COVID: Why Freelancing Is On The Rise

Over the past 12 months, the world of work has been shifted more dramatically than anyone could have ever predicted at the start of 2020. Whilst the move to remote working has been a hugely talked about topic, something that has slipped under the radar is the dramatic increase in people turning to freelance work. 

We recently asked our data ninjas to find out how many freelancer registrations we’d had since the start of the pandemic. The results were staggering. Our marketplace has received 1.5m freelancer registrations since March last year – a 63% increase compared to the year before.

Why has COVID turned people to freelancing?

To find out, we recently surveyed 1,000 freelancers from our community. Of those that had started freelancing in the past 12 months, 1 in 4 said they had turned to freelancing due to loss of employment as a result of COVID. Unemployment has been one of the disastrous effects of the pandemic, as many businesses across many different sectors have had no choice but to downsize. 

Similarly to those who lost their jobs, many decided to launch a side hustle as a result of being furloughed, in fact, 10% of freelancer registrations over the past 12 months was because of this. As an advocate of remote working since our inception in 2007, it’s amazing to see that the ability to work with new clients without ever having to meet them face-to-face has been crucial for these new freelancers to earn an income. 

What does the future hold post-pandemic?

Freelancing looks set to remain a huge part of the future of work. Our research suggests that the trend is unlikely to finish once furlough schemes have come to an end. 97% of those who have started freelancing in the last year said they plan to continue freelancing in some form beyond the pandemic. 

When asked whether they would return to full-time employment, 40% said they would continue to freelance full-time, while nearly a fifth said they will return to employment and continue to freelance at the same time. According to the survey, nearly 40% of those we spoke to have become full-time freelancers, nearly 30% are part-time and close to one fifth are freelancing alongside a permanent job. 

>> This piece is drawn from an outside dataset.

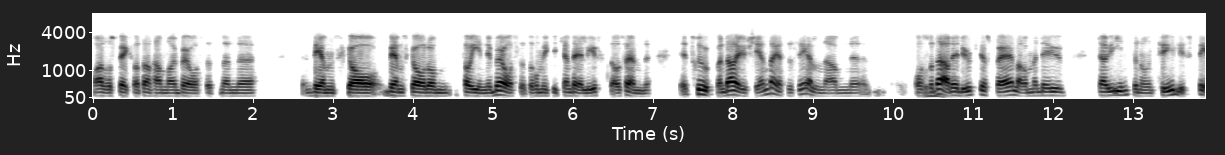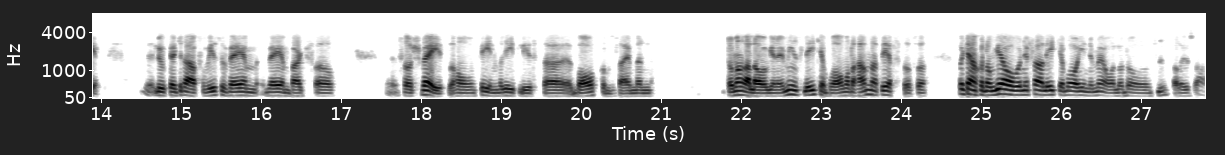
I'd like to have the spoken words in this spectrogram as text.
har all respekt för att han hamnar i båset. Men uh, vem, ska, vem ska de ta in i båset och hur mycket kan det lyfta? Och sen eh, truppen, där är ju kända SSL-namn eh, och så där. Det är duktiga spelare, men det är ju, det är ju inte någon tydlig spets. Luka Graf förvisso VM, VM-back för, för Schweiz och har en fin meritlista bakom sig, men de andra lagen är minst lika bra. Om de har hamnat efter så, så kanske de går ungefär lika bra in i mål och då slutar det ju så här.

With so many realising the benefits that freelancing can offer – as well as the extra income – we’re expecting to see freelancers become an even more integral part of the global economy.

What are the motivations for freelancing?

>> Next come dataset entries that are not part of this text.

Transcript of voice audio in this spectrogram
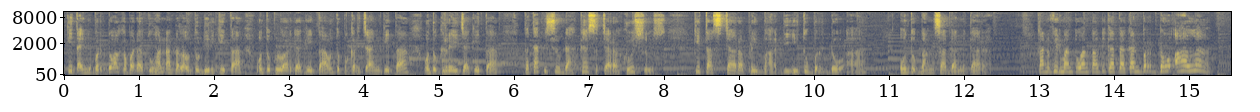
kita ini berdoa kepada Tuhan adalah untuk diri kita, untuk keluarga kita, untuk pekerjaan kita, untuk gereja kita. Tetapi sudahkah secara khusus kita secara pribadi itu berdoa untuk bangsa dan negara? Karena firman Tuhan tadi katakan berdoalah.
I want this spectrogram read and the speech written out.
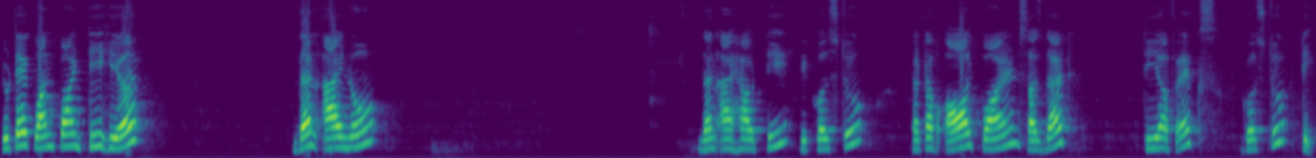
You take one point T here, then I know, then I have T equals to set of all points such that T of x goes to T.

Our research revealed that motivation for freelancing is different between men and women. In the UK, a third (32%) of the women questioned cited flexibility as the main reason for turning freelance in 2020. However, flexibility was less important to men and increasing their income was the primary reason for turning freelance. Just one in five men cited flexibility as their top priority, versus 44% who said it was to increase their income.

Xenios Thrasyvoulou, Founder of PeoplePerHour, comments: 

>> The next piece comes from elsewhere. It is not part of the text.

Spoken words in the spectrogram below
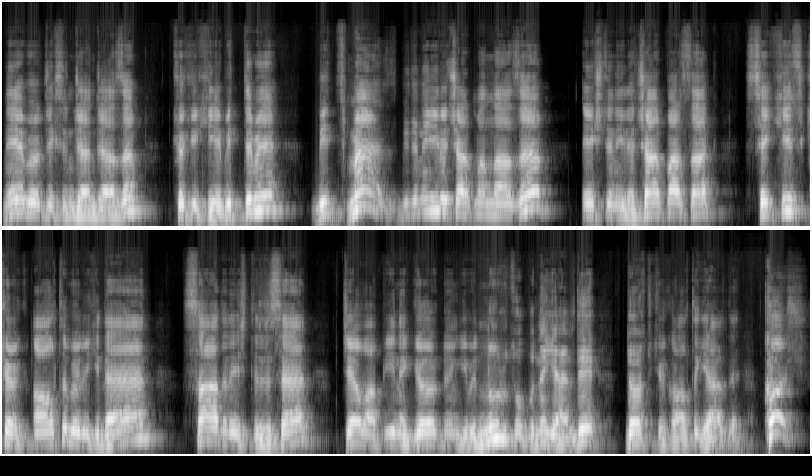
neye böleceksin cancağızım? Kök 2'ye bitti mi? Bitmez. Bir de neyle çarpman lazım? Eşleniyle çarparsak 8 kök 6 bölü 2'den sadeleştirirsen cevap yine gördüğün gibi nur topu ne geldi? 4 kök 6 geldi. Koş!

“There’s no doubt that 2020 has seen a marked shift change in how we all work. The flexibility that freelancing affords is undoubtedly why, at a time when our lives have been stretched in all directions, people find both success and security in working this way. Many have clearly seen the financial and life-changing benefits that this workstyle brings and plan to either switch permanently or incorporate it as part of the full-time work where possible.”